We were a father and son, eating together, after a long, hard honest day’s work. You were proud of this. More accurately, you were proud of me. I suppose I didn’t know how to see this back then — and I can see us there now, sitting together, both of us filthy after a long day’s work. We sat quietly and ate heartily. I wish I could have acknowledged this back then. Fortunately, at least I can acknowledge this now. At least I have this vision and my memories to keep us connected.
To be honest, it’s hard to believe it’s been 30 years since you’ve been gone. Yet, at the same time it feels like you were only a dream, like you were never here — you were just part of my history, like an old movie that I saw a million times over, but yet, I never live in it. I know this is not so but still, this is the way it seems sometimes. I can hear your voice when I think really hard about it. I can remember the way you told me, “Hey, kid!” the last time you said hello to me.
A lot happens in 30 years. I eventually earned my high school diploma. Aunt Sondra had me go back. She told me I had to. She was right. I did have to. I remember the day I received my results in the mail. Of course, I thought I failed. In fact, I swore I failed. I was sitting in Aunt Sondra’s living room on her blue recliner next to the fish tank. I had the envelope in my hand but I was too afraid to open it. As it was, I already believed I was stupid — why in the world would I want to open up an envelope and read something that confirmed what I already believed about myself? Turns out, I was wrong. I passed. I was stuck in a belief system that taught me inaccurate ideas about my ability.
I’ve learned a lot about myself since you’ve been gone. I’ve also learned how to talk to you and how to forgive us for the things we couldn’t control. I’ve had to learn how to listen better, which is not always easy for me.
I know I don’t visit the grave very often. I’m sorry about this but I just can’t, Pop. That’s where dead people live.
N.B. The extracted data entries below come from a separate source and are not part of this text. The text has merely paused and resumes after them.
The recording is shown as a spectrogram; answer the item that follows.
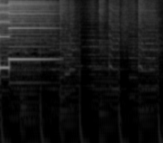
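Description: A bright two-note chime sound effect, the second note higher and held for under a second as it fades, over background music with a steady beat.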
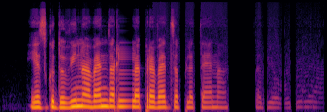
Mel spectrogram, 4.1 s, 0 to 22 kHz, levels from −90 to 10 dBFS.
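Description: At 1.50 s the speech stops moving forward for about 0.16 s, to 1.66 s, and is replaced by a buzzy continuation of the last sound that decays away. This is a call audio freeze, likely caused by packets arriving late and the jitter buffer running dry. The receiver covered roughly 150 ms with synthesized fill. When delivery resumed, the speech picked up exactly where it had paused, so nothing is lost, but everything after that point sits about 150 ms later.

From 1.91 s to the end, the fade-out loses its smoothness and turns coarse. This is truncation distortion on a fade. The gain stage appears to have kept only 8 bits and applied no dither. As the level drops, the waveform collapses onto a few large quantization steps, producing audible grit. The worst of it starts at 2.29 s.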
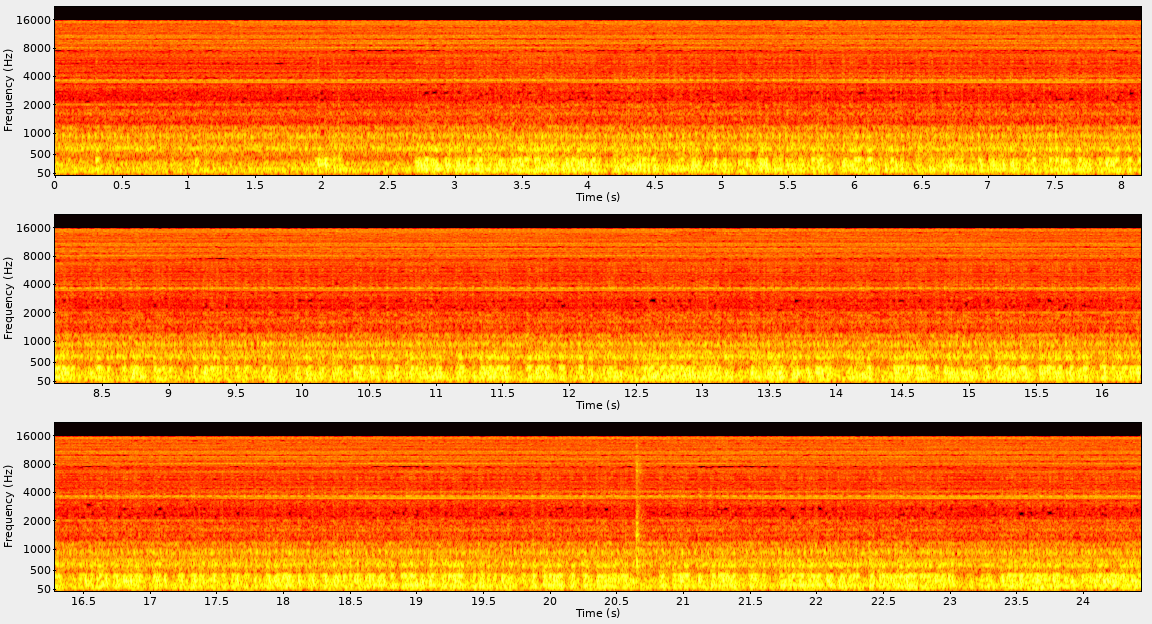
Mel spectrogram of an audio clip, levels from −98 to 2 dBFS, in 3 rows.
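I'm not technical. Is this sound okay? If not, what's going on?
No, there's a short concealed packet loss at about 2.00–2.04 s. A bit of audio arrived too late, so the receiver patched it by stretching the preceding sound, leaving a quick smear.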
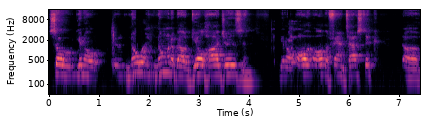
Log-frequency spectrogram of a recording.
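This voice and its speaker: The speaker has an American accent and ordinary pitch variation. The pace is very slow. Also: man, high pitch for a man. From US West Coast (San Diego, California). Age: 70s. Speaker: retired baseball pitcher and author. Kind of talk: casual interview chat. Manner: animated storytelling.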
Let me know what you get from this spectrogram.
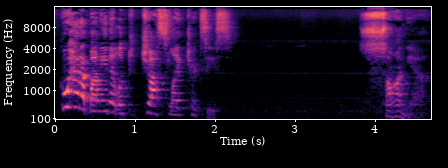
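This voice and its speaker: A woman reading a picture book aloud to young children, expressive, with chatty asides and simple questions to her listeners. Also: sits high, slow pace, vocal fry. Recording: roomy echo, some background noise.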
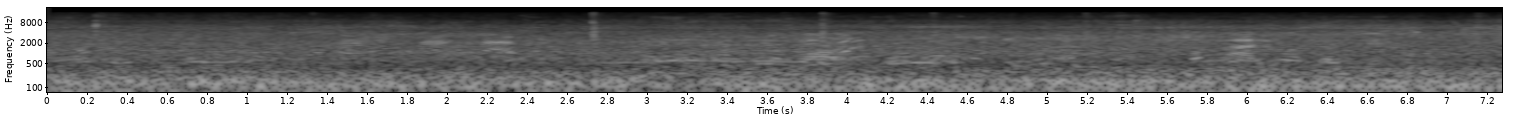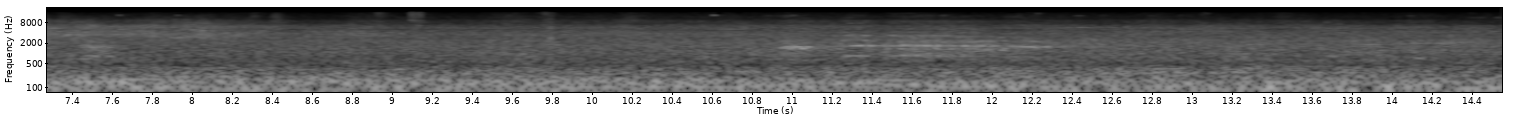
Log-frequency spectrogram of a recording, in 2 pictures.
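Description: Steady low rumble of motor traffic, with a few faint short calls and distant voices over it.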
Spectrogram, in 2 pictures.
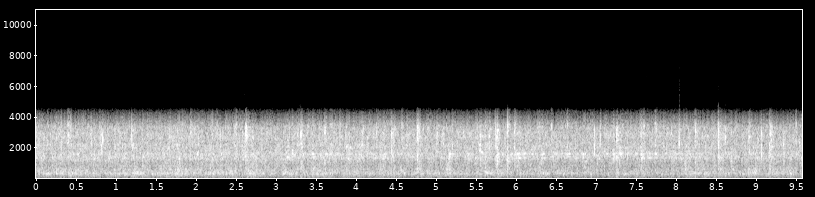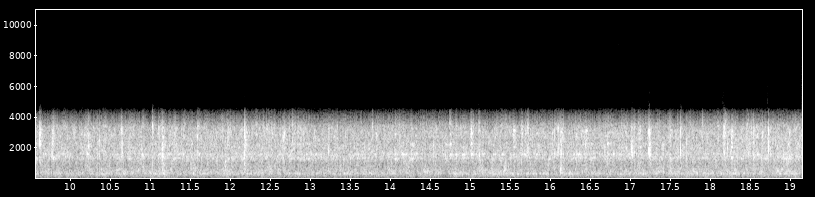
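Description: Steady rain falling during a thunderstorm, with frequent sharp taps of drops hitting nearby surfaces.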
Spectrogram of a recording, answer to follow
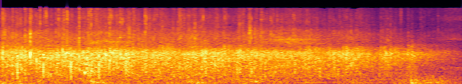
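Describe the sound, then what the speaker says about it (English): Audience applause after an introduction at an Invictus Games Foundation event: a dense, steady wash of many hands clapping throughout, fairly loud and close, easing off slightly near the end with no talk over it. "you can give them a round of applause"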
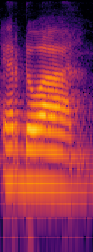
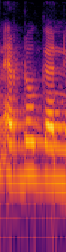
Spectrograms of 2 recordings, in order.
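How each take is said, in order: First: The g in the middle is silent. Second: The g in the middle is pronounced. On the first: The speaker calls it right. "G yang ada tanda di atasnya itu nggak dibaca" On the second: The speaker calls it wrong. "bukan Erdogan"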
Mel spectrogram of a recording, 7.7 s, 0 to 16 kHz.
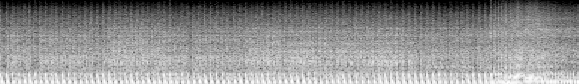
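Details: Bajaj Pulsar NS200 motorcycle at 12,000 km: hard, even clatter pounding through the idle and swelling as the throttle is blipped; abnormal mechanical engine noise, origin unclear.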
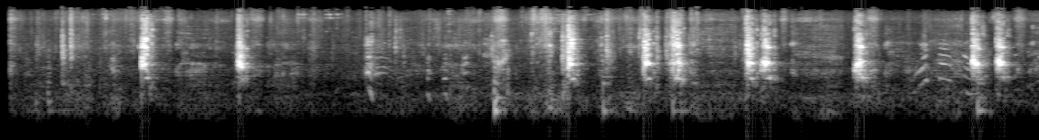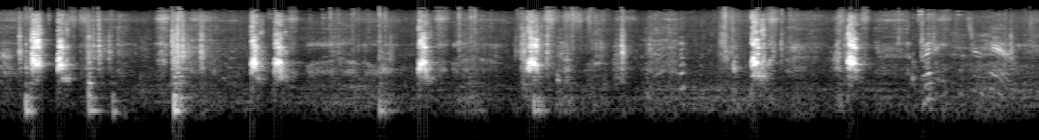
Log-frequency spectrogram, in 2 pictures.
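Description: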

Me, I’d rather go to the ocean and watch the ships heading out to sea. I’d rather go here because to me, this is where you live, somewhere out there, captaining your own ship, sitting happily in your wheelhouse with a captain’s hat on and a cable knit turtleneck sweater, dressed warmly for the cold winds.
In the summer, I always think about the snappers in the bay and the time we stood in the waters, fishing, like father and son. I remember the sun beating down on you. I remember your salt and pepper hair blowing in the wind. That’s why I never go to the cemetery, Pop. What for? I’d rather close my eyes and see you as I’d prefer to see you, enjoying the ocean like we used to do back when I was a kid.
Today is Sunday, December 29, and it’s 30 years to the date. I’m on my way over to one of the nearby county jails to run an empowerment program of mine. See, the reason I do this is because you and I already had to pay for our lack of communication. I guess my hopes are to help others so they don’t lose out like we did on more father and son things.
Gotta go now, Pop.
I will write again soon. Send my best to Mom and tell her not to worry. Everything will be okay. I’m just learning more about my dreams and how to reach them.
I know I ask this a lot, but before I end this note, I’d like to ask you to stop by if you can. Send me a message somehow and let me know you can hear me. I’m tired of other people telling me you’re proud. It would just mean a lot more to me if I could hear it from you. Just once.
I miss you, Pop.